While sometimes used interchangeably, ethical and sustainable fashion are not the same. The first focuses on how clothes are made and how workers are treated, while the second is concerned with reducing the environmental impact across the product lifecycle. In practice the two issues are often interdependent in achieving a more scalable industry for the future, converging to create an approach focused on sourcing, manufacturing and designing clothes, which maximises the benefits to the fashion industry and society at large, while at the same time minimising its impact on the environment.
If, however, as Stella McCartney recently suggested, the fashion industry’s role in climate change has been flying somewhat under the radar to date, the G7 summit which took place last month set the wheels in motion in driving a long overdue adjustment to both governmental and public perception.
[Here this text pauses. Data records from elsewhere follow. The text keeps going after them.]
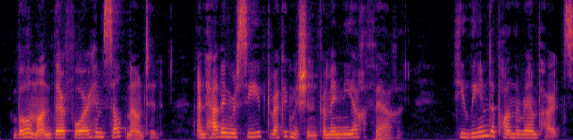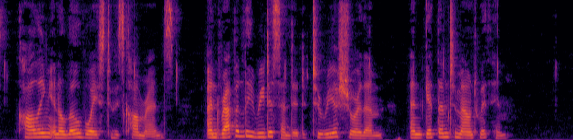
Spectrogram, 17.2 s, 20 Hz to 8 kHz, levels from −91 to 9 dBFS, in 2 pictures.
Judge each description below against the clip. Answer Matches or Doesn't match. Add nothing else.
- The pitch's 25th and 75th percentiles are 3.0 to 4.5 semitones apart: Matches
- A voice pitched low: Doesn't match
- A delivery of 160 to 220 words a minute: Doesn't match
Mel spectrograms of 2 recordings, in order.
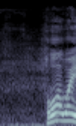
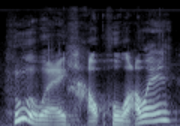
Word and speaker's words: Huawei: Huawei. It's Huawei. It's not Huawei. I don't know. I need like a mouthful of oatmeal to say it properly.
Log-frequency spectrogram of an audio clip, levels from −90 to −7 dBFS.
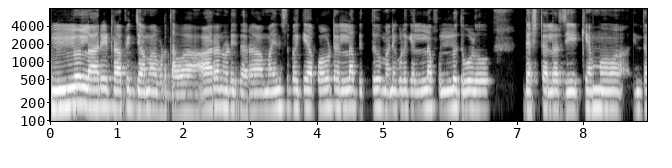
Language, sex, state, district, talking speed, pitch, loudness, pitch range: Kannada, female, Karnataka, Bellary, 145 wpm, 160 Hz, -16 LUFS, 155-165 Hz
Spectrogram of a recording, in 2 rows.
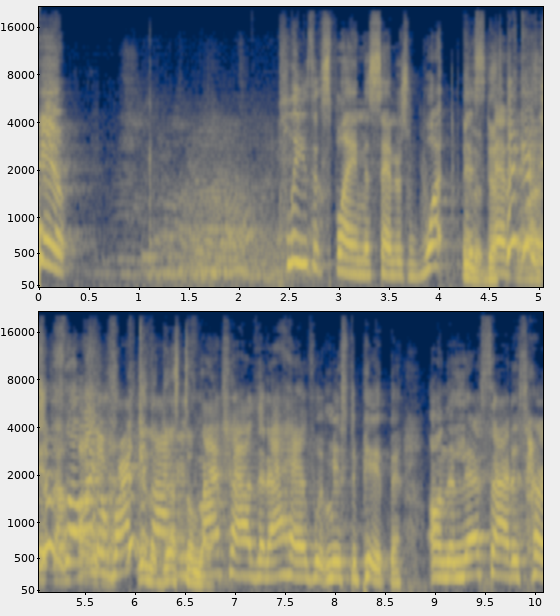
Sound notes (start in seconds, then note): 1.1 audience reacts; 3.8 yelling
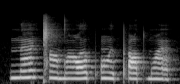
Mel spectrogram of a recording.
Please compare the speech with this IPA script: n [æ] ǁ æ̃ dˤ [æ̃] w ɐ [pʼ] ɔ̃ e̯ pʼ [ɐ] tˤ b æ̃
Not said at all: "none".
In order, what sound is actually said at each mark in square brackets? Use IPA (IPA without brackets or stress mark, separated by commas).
æ̃, æ̃, pʼ, æ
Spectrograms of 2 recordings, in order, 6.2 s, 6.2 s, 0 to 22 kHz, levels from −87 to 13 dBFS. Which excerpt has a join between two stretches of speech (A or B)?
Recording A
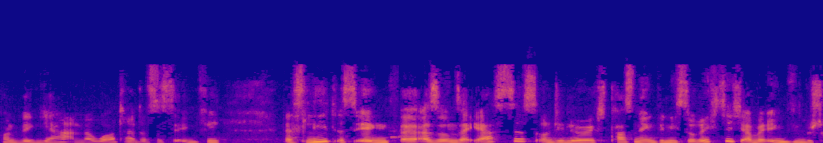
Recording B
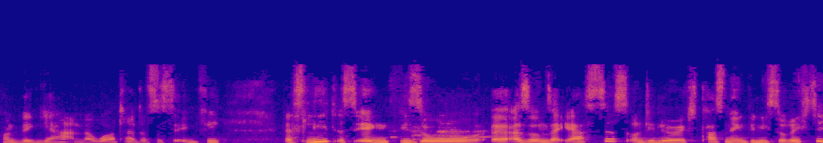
A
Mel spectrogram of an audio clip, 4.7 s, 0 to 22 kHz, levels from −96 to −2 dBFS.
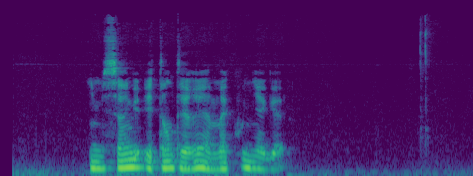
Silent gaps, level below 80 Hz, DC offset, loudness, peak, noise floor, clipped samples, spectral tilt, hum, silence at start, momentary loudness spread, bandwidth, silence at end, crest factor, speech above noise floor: none; -62 dBFS; under 0.1%; -31 LUFS; -16 dBFS; -68 dBFS; under 0.1%; -6.5 dB/octave; none; 0.9 s; 10 LU; 12 kHz; 1.9 s; 16 dB; 39 dB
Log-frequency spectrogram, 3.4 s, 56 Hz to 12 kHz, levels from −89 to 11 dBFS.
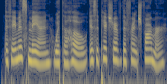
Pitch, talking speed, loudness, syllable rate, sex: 230 Hz, 230 wpm, -17 LUFS, 5.5 syllables/s, female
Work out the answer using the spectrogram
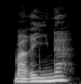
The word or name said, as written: marina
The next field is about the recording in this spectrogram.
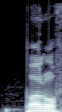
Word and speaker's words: butyl: Yeah. Buttle fuel. I pronounce that buttle fuel.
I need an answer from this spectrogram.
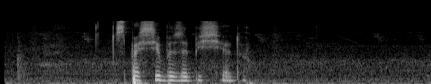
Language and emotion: Russian, neutral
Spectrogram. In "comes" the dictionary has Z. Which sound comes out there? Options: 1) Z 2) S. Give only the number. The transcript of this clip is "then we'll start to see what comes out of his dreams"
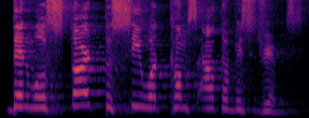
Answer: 2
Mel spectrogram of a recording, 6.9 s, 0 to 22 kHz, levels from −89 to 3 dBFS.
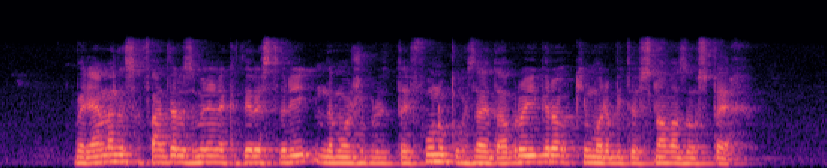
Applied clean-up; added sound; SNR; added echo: none; none; none; none.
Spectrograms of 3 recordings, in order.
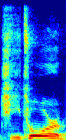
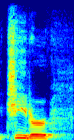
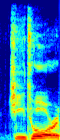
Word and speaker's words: Cheetor: Deluxe Class Cheetor, or how I've always pronounced it, Cheetor, because there is an O in his name, as you can see there. So I've always pronounced it Cheetor, and maybe because I've been so used to saying it that way, I prefer the sound of that than just calling him a cheater, but that is what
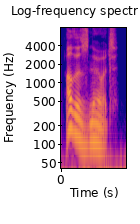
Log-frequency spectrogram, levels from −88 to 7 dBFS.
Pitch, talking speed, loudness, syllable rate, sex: 120 Hz, 185 wpm, -20 LUFS, 5.5 syllables/s, male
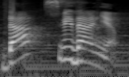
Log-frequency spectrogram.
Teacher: Da, we write do, but we pronounce da because o in an unstressed position is pronounced as a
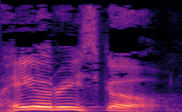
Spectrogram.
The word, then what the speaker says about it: heurisko: H-E-U-R-I-S-K, long O, heurisko!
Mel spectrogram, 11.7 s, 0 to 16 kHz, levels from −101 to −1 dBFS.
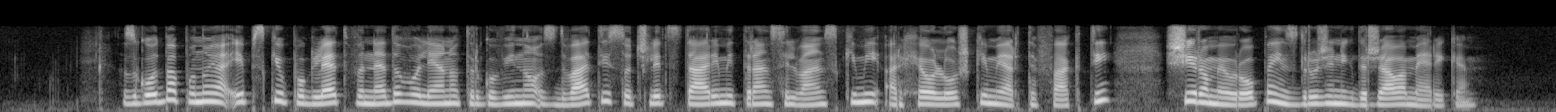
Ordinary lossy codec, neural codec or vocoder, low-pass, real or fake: none; none; 7.2 kHz; real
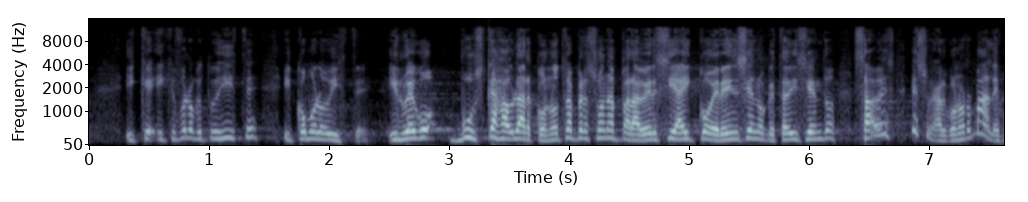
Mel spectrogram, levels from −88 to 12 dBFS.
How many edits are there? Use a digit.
1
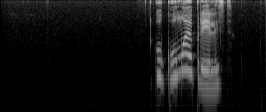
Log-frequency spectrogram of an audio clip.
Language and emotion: Russian, positive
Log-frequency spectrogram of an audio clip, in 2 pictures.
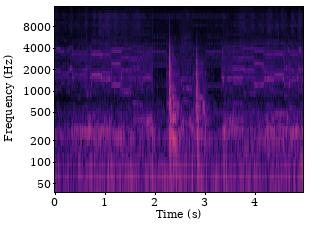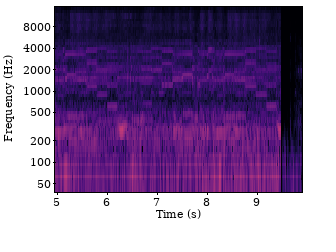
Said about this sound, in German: Ich könnte dem 3D-Drucker den ganzen Tag zuschauen, wie er arbeitet und Schicht für Schicht etwas Neues erschafft.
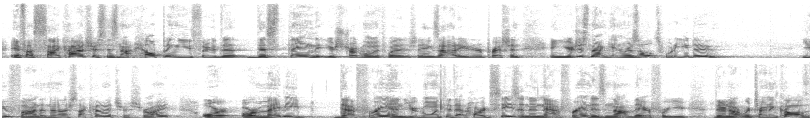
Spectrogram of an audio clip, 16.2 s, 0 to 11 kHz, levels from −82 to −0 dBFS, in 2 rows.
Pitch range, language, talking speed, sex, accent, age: 135-195 Hz, English, 215 wpm, male, American, 40-59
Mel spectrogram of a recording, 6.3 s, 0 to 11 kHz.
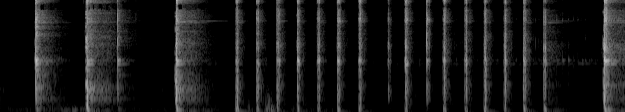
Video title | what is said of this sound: Toyota/Lexus Solid Front Axle Wheel Bearing/Race Replacement & Front Disk Brake Job (FJ80 & LX450) | I heard the change in pitch right there. That sounds solid.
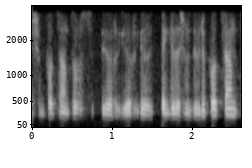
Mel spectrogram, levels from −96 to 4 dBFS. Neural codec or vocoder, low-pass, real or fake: none; 3.6 kHz; real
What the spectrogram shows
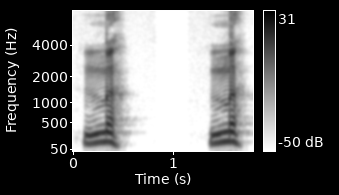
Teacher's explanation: Mium does not depend on position of your tongue when it is pronounced, and it's pronounced by closing and opening your lips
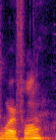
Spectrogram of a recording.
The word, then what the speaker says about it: Werfel: Now, I'm sure he says Werfel, and that's fine. But, you know, if I see a German word, I'm going to give it a German pronunciation.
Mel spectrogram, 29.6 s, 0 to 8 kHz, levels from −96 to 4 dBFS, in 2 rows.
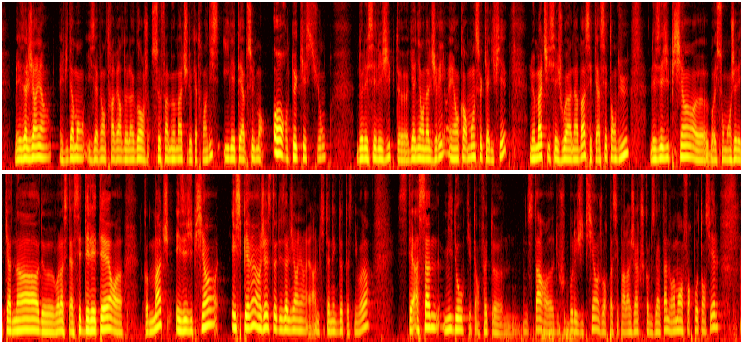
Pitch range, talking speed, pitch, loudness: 125-150 Hz, 205 wpm, 140 Hz, -26 LUFS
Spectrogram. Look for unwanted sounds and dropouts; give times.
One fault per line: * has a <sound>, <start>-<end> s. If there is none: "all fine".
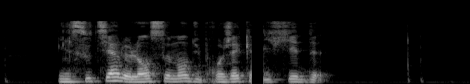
* has a dropout, 2.5-2.6 s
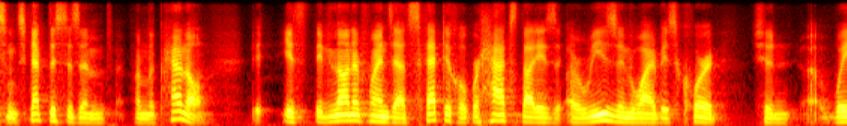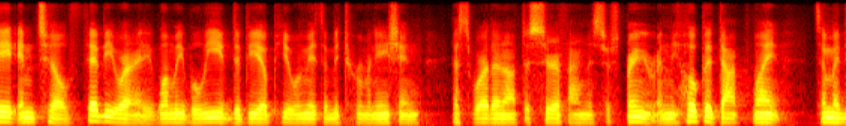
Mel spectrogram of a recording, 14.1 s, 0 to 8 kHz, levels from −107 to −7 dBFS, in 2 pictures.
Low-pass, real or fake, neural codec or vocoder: 7.2 kHz; fake; codec, 16 kHz, 0.5 kbps, FunCodec, trained on Chinese and English, 25 frames a second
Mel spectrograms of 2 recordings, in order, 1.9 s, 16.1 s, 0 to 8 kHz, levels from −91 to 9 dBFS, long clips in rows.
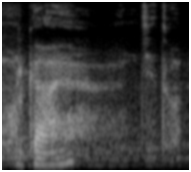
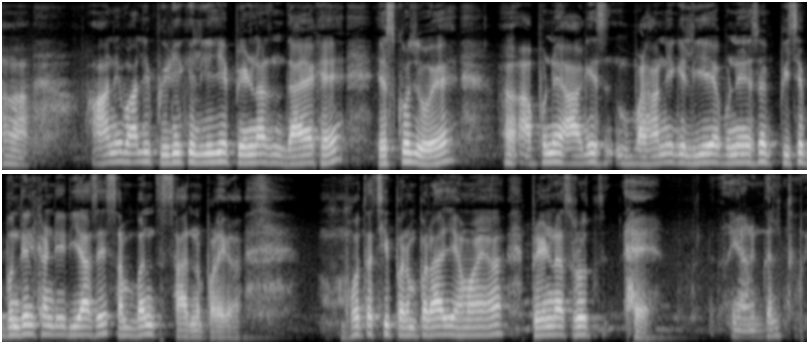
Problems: constant background noise, background conversations at intervals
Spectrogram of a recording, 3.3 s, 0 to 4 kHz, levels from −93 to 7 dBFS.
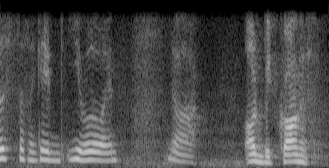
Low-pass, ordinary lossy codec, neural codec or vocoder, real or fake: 3.6 kHz; none; codec, 16 kHz in and 24 kHz out, 0.6 kbps, FocalCodec, streaming, 2048 codes; fake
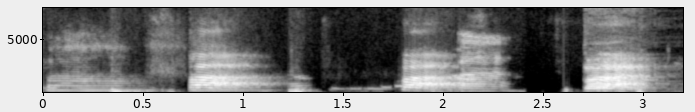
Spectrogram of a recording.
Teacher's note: bibir yang bagian bawah, tapi yang bagian dalam yang lembut ini bertemu dengan ujung gigi saya di atas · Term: huruf fa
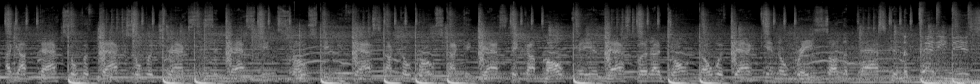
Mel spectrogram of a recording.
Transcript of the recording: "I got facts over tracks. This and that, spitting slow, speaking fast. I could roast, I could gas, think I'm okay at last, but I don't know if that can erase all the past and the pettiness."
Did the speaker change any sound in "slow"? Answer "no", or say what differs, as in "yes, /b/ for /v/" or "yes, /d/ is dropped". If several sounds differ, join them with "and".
yes, /l/ is dropped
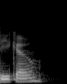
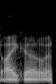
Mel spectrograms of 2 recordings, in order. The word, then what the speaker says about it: Ico: So my next game is Eco, which is, do you pronounce it Eco? – I do. – I know some people pronounce it Ico, and I think those people are incorrect. Just demonstrably worse people.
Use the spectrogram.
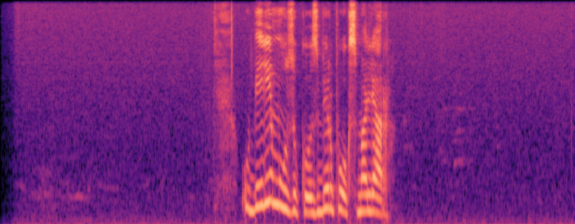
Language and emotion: Russian, angry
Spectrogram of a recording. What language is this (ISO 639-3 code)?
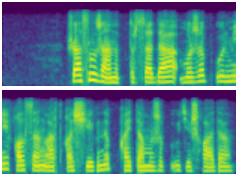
kaz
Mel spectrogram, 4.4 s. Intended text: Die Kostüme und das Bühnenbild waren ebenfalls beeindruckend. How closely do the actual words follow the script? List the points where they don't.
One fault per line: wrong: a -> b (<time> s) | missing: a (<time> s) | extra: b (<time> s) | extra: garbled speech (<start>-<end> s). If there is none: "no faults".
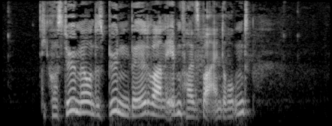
no faults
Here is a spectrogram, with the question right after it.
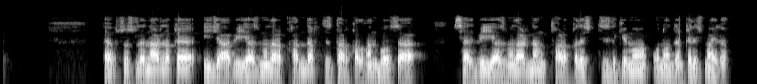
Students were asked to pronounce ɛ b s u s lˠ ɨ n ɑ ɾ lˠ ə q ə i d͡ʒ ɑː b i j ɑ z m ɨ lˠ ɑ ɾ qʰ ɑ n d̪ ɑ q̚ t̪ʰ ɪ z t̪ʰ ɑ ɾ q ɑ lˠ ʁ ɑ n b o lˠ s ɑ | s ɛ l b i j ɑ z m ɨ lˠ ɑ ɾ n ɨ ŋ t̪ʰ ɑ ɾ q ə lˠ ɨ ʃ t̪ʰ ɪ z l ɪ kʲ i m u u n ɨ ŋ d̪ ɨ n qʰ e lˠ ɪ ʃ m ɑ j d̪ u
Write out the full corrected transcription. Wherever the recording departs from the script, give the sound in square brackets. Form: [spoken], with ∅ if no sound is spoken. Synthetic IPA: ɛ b s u s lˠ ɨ n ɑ ɾ lˠ ə q ə i d͡ʒ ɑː b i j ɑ z m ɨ lˠ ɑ ɾ qʰ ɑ n d̪ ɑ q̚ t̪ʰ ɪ z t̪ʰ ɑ ɾ q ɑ lˠ ʁ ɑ n b o lˠ s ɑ | s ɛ l b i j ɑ z m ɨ lˠ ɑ ɾ n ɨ ŋ t̪ʰ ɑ ɾ q ə lˠ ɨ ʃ t̪ʰ ɪ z l ɪ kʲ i m u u n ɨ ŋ d̪ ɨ n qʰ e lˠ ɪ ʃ m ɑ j d̪ u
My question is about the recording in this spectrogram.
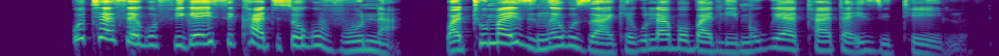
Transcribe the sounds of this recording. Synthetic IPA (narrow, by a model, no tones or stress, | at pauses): ɣutʰɛseɣufiɣɛisikʰatʰisoɣuvuːna̰ | watʰumaiziŋ͡ǀeɣuzakʰɛɣulaβɔβalimiuɣujatʰatʰaizitʰɛːlɔ̰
The statistics make for fairly uncomfortable reading. The second most polluting industry in the world (after oil), clothing production has risen by 400% in the last decade, fuelled largely by the popularity of fast fashion, and with around 85% of it destined for landfill at the end of its life. Add to this the fact that fashion makes up 10% of the world’s carbon emissions, 20% of all wastewater, and consumes more energy than the airline and shipping industries combined, and it’s easy to see why change on a major scale is needed.
Part of the problem is that many consumers are simply unaware of the industry’s impact. Who knew, for example, that viscose is sourced from trees, and that 150 million are felled each year in the quest to serve the fashion industry? A recent FSC survey identified that 84% of UK consumers were simply in the dark on this practice.
Of course, more sustainable, alternative approaches are available. Stella McCartney for example sources sustainable wood pulp from Sweden, and many brands are using sustainable cotton initiatives to reduce water, energy and chemical use. Other initiatives include new dyeing technology to reduce water consumption by up to 50%, as well as numerous energy and chemical saving schemes throughout the supply chain.
But driving change and improving sustainability at scale remains a challenge.
While early days, one of the trends to come out of the Covid crisis has been an increased awareness of, and interest in, sustainability. Some evidence indicates that many European consumers expect fashion players to act responsibly and consider the social and environmental impacts of their businesses, with research showing that 67% of consumers consider the use of sustainable materials to be an important purchasing factor.
The good news is that sustainable apparel can reward manufacturers from both a pricing, and a demand perspective, resulting in a win-win situation which is not only good for the environment, but good for business.
Technology of course has a huge and valuable role to play, with many fashion businesses looking to technology to help, investing in new systems to underpin valuable efficiency savings. At the heart of production efficiency lies the need to synchronise the entire production lifecycle, unifying all business processes to provide a comprehensive, in-depth view of the business at all times. It’s only by doing this that businesses can readily identify any inefficiencies, with a deeper understanding of the complex interdependencies across the fashion supply chain allowing businesses to optimise operations quickly and effectively.
Many fashion businesses have capitalised on capabilities of modern ERP and PLM applications to expand visibility and reduce the amount of resources consumed while minimising waste. Through ensuring greater accuracy and increased levels of efficiency from design to despatch, the entire product lifecycle can be synchronised to create a profile of each and every garment.
However, the step change needed to create a truly sustainable business, factoring in materials sourcing; working conditions, practices and transportation, requires transparency and accountability across the entire supply chain through to returns, re-use and recycling.
Our next blog will focus on how technologies such as IoT, AI and Blockchain can extend the value of ERP, PLM and SCM platforms, representing genuine game changers when it comes to creating, and indeed sustaining, a more ethical, sustainable and scalable fashion industry.